This is you 23 years young, wondering where the time went between now and age 18, when you knew exactly who you were and exactly how everything should be.
You're 15 weeks away from graduating, and you can't help but wonder whether you should have pursued a journalism degree rather than psychology. The latter seemed more practical. As you stir kinky-shaped pasta and sip a questionably large glass of Trader Joe's 2-Buck-Chuck (which you justify as healthy, because you don't remember reading a specific serving size in the studies citing "one glass of red wine per day" as healthy), you realize that this is not the Cosmo-inspired fantasy you had envisioned for your 20's.
There is no red silk robe, no Victoria's Secret kitten heels with the black feathery poof at the tips that you were supposed to strut around in (because they don't even sell those shoes anymore, dammit), passionately typing your deepest thoughts on your vintage typewriter (that you never ended up buying) as you pranced around your apartment listening to jazz, or classical music, or what the fuck ever. No, you lacked the courage to pursue journalism because you feared it was a dying industry, and that a degree in creative writing—your true passion—would amount to nothing.
There is no handful of men that you're dating, because you're stuck on only one in this gloomy little (Nordstrom-deprived) town, and you haven't found any other remotely-romantic distractions worth engaging in.
You already own one cat, which makes you exactly one step closer to becoming a cat woman.
The highlights of today, a day you've deemed worth taking off of your monotonous "student research" job (which entails calling an excessive amount of professionals and getting hung up on much too much), have been a 3 hour phone conversation with your mother, and a 2 hour phone conversation with your best friend—who, of course, has moved to LA. The only somewhat demolished vegan apple fritter donut in the freezer is calling you. Beckoning you.
Even your shrink has told you, in much more delicate words, that perhaps you should be less of an anti-social fuck.
It's true, and there are a few Eugene friends you dearly miss, but you can't quite work up the effort to see them. You just have too many things you were supposed to accomplish today, that you have not, that make you feel unworthy of anyone's company but your own.

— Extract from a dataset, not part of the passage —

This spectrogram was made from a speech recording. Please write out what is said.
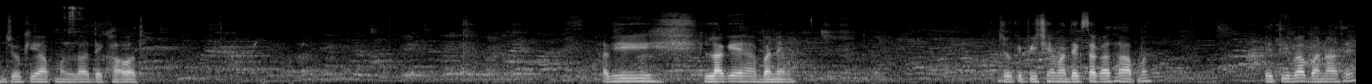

After all, you were supposed to have written a novel by now. A screenplay, at least. Your ideas haunt you and you feel guilty for not putting them on paper, yet you feel tremendous anxiety, anticipating whether they will come out just right. Whether you can accurately, articulately, illustrate the beautiful images and scenes constantly unraveling in your mind.
Maybe to be successful, you are supposed to be more like your brother. Maybe you should be a little more focused on a beans-and-rice diet and a little less satiated by your sweet-tooth and penchant for shoes.
Maybe you're actually destined to pursue the whole starving artist persona, to kill two birds with one stone (not that you advocate unnecessary killing of any kind).
You have somehow, accidentally constructed writer's block and are unsure of exactly how to chip away at this self-inflicted destruction. Piece by piece, or one dynamite explosion? And how, exactly?
Your only solution, for now, at least: more wine, less whine.